▶ [Task goal] Take the records below and extract, word for word, the lines from the one containing "Language and emotion: Hindi, surprised" through the final line, inclusive. Omit pictures.

Start of The data

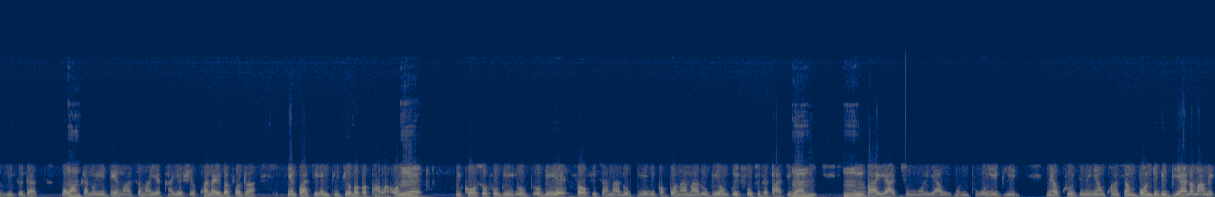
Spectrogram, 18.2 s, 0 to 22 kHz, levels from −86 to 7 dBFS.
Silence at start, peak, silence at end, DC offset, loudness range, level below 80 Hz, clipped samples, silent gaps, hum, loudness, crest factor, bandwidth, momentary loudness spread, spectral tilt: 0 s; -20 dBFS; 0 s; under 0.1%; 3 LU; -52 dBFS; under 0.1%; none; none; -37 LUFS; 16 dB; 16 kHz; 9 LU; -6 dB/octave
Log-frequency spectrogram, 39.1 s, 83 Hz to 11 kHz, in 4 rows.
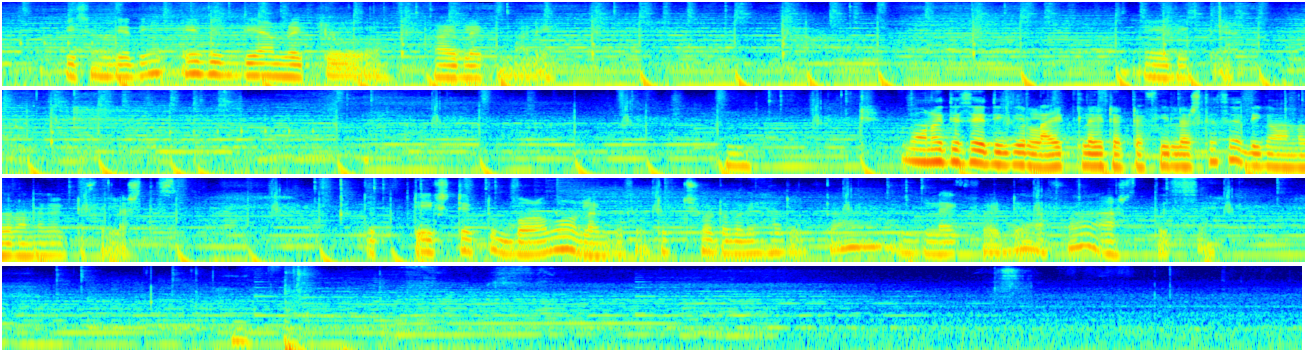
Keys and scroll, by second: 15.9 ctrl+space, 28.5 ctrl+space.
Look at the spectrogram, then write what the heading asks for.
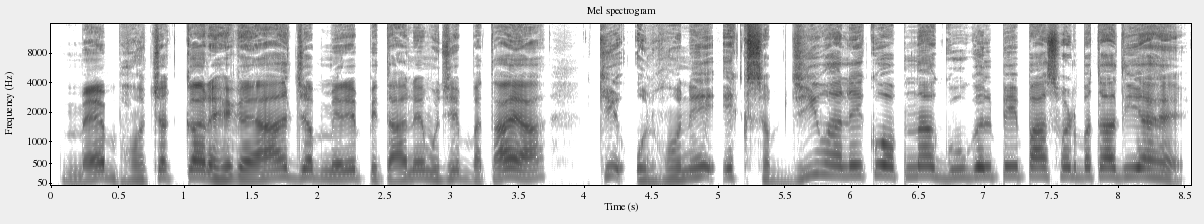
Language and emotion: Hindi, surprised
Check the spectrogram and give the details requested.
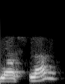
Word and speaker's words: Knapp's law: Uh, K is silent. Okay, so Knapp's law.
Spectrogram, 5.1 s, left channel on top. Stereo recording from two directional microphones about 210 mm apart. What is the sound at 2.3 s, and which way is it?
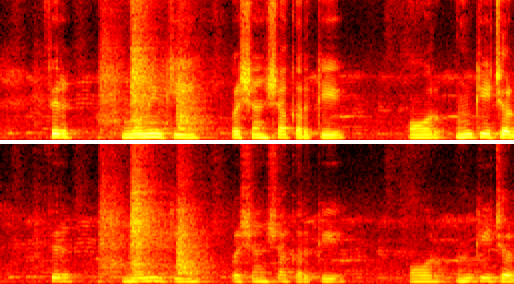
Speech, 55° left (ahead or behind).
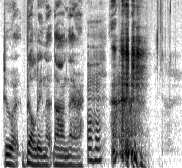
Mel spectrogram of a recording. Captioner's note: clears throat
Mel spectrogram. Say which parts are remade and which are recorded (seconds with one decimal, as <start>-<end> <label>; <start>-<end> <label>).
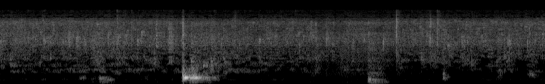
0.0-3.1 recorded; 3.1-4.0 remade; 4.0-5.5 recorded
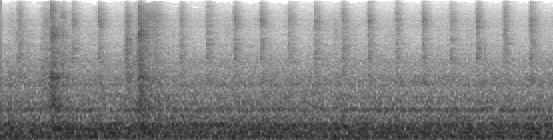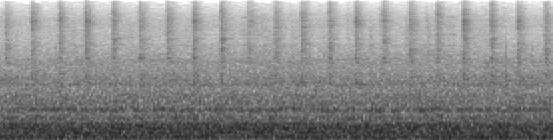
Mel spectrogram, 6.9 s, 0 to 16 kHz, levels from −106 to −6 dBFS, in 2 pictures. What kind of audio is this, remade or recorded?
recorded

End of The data

▶ [Written solution]
Language and emotion: Hindi, surprised
Check the spectrogram and give the details requested.
Word and speaker's words: Knapp's law: Uh, K is silent. Okay, so Knapp's law.
Spectrogram, 5.1 s, left channel on top. Stereo recording from two directional microphones about 210 mm apart. What is the sound at 2.3 s, and which way is it?
Speech, 55° left (ahead or behind).
Mel spectrogram of a recording. Captioner's note: clears throat
Mel spectrogram. Say which parts are remade and which are recorded (seconds with one decimal, as <start>-<end> <label>; <start>-<end> <label>).
0.0-3.1 recorded; 3.1-4.0 remade; 4.0-5.5 recorded
Mel spectrogram, 6.9 s, 0 to 16 kHz, levels from −106 to −6 dBFS, in 2 pictures. What kind of audio is this, remade or recorded?
recorded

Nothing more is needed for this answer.